Oil exports from South Sudan will be able to resume via the Sudanese port of Bashayer, after an agreement with the protesters who were blocking it, Khartoum announced Sunday evening.
The agreement came hours after Khartoum sent a ministerial delegation to the protesters who were blocking the port and two pipelines.
“The meeting between the government delegation led by General Kabashi, a member of the Sovereignty Council, and a delegation from the Beja Council resulted in an agreement to allow the passage of South Sudanese oil exports through the port of Bashayer,” the Khartoum Sovereignty Council, a military-civilian body overseeing the transition to civilian government, said in a statement.

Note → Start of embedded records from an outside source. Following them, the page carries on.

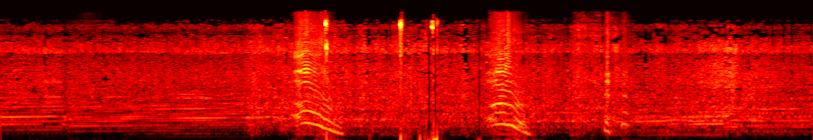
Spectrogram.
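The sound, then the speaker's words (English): Race car engines roaring during a race: a steady engine drone with two loud pass-bys, each whining high and then sweeping down in pitch, plus a few short sharp bursts between them. “You heard racing live on our channel today.”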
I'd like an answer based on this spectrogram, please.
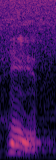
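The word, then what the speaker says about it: Heth: Lee's intent actually is to kind of let General Heath, it's spelled H Eas, but it's pronounced Heath, to do a little bit of recounting, thinking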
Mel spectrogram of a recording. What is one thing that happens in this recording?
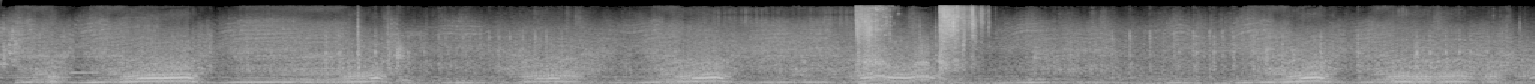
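Tyres rumble over rough ground.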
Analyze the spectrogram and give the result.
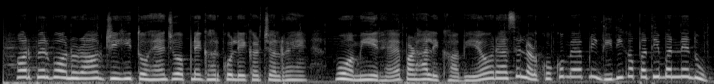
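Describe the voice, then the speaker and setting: A woman's voice: a little high, expressive, a little fast, dark tone, lightly acted. A woman playing a vain, scheming, selfish young bride in a cartoon family melodrama. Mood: smug scheming.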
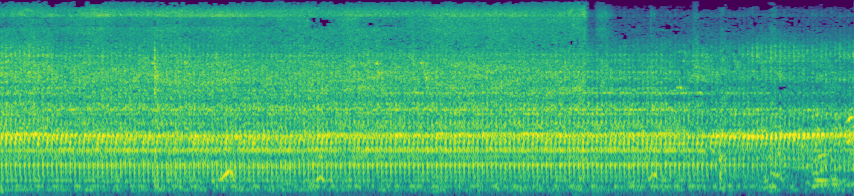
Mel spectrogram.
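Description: Air compressor running steadily with a fast, even pulsing hum, under the high hiss of compressed air from a paint spray gun. The hiss thins out about six seconds in.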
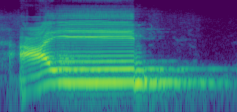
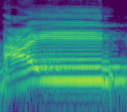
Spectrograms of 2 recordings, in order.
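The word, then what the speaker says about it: عين: অর্থাৎ জিহ্বার আগা সামনের উপরের দাঁতের আগার সঙ্গে লাগাইয়া আইন হলকের মধ্যখান হইতে ভিতর থেকে আসবে হলকের মধ্যখান আইন আইন তারপর হলকের শেষ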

Bashayer is the main terminal, near Port Sudan, from which oil from landlocked South Sudan is shipped to world markets.
In this poor region, where most of the country’s trade passes through, the protesters denounced a peace agreement with the rebels, which they said did not give them sufficient representation in local government.
A sign that the crisis was being taken very seriously was the fact that the ministerial delegation included a high-ranking member of the Sovereignty Council, as well as the ministers of Foreign Affairs, Interior, Energy and Transport.